**What is required**
Only these lines, please: the first one of the records through the one containing "Log-frequency spectrograms of", retyped exactly, both ends included and pictures omitted.

Data excerpts

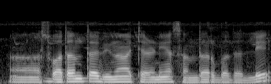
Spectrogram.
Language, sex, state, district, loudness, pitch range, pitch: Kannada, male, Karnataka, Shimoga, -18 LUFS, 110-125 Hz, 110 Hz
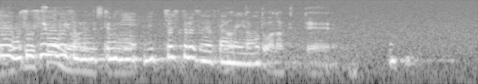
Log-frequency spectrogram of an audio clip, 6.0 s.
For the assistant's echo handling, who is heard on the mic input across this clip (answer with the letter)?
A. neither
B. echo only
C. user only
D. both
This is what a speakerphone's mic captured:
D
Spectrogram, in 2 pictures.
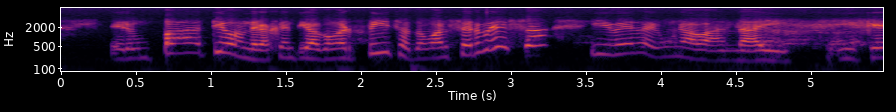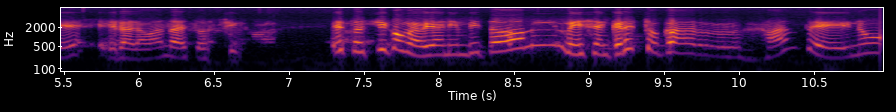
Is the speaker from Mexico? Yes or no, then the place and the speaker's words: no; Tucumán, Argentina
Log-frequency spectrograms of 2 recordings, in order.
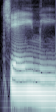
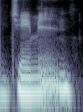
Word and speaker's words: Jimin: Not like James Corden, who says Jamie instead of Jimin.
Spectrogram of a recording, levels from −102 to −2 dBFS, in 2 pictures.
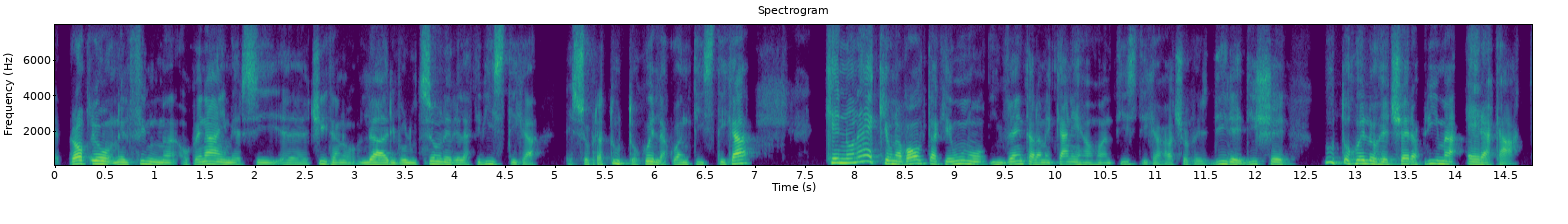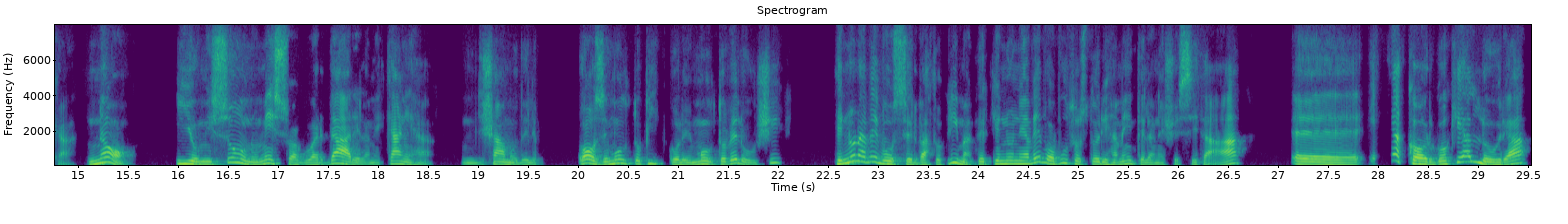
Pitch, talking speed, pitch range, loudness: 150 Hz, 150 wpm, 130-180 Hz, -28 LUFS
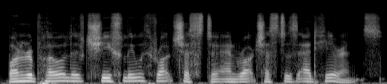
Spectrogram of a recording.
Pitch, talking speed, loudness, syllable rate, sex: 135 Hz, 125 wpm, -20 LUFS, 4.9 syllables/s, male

**Task output**
Spectrogram.
Language, sex, state, district, loudness, pitch range, pitch: Kannada, male, Karnataka, Shimoga, -18 LUFS, 110-125 Hz, 110 Hz
Log-frequency spectrogram of an audio clip, 6.0 s.
For the assistant's echo handling, who is heard on the mic input across this clip (answer with the letter)?
A. neither
B. echo only
C. user only
D. both
This is what a speakerphone's mic captured:
D
Spectrogram, in 2 pictures.
Is the speaker from Mexico? Yes or no, then the place and the speaker's words: no; Tucumán, Argentina
Log-frequency spectrograms of 2 recordings, in order.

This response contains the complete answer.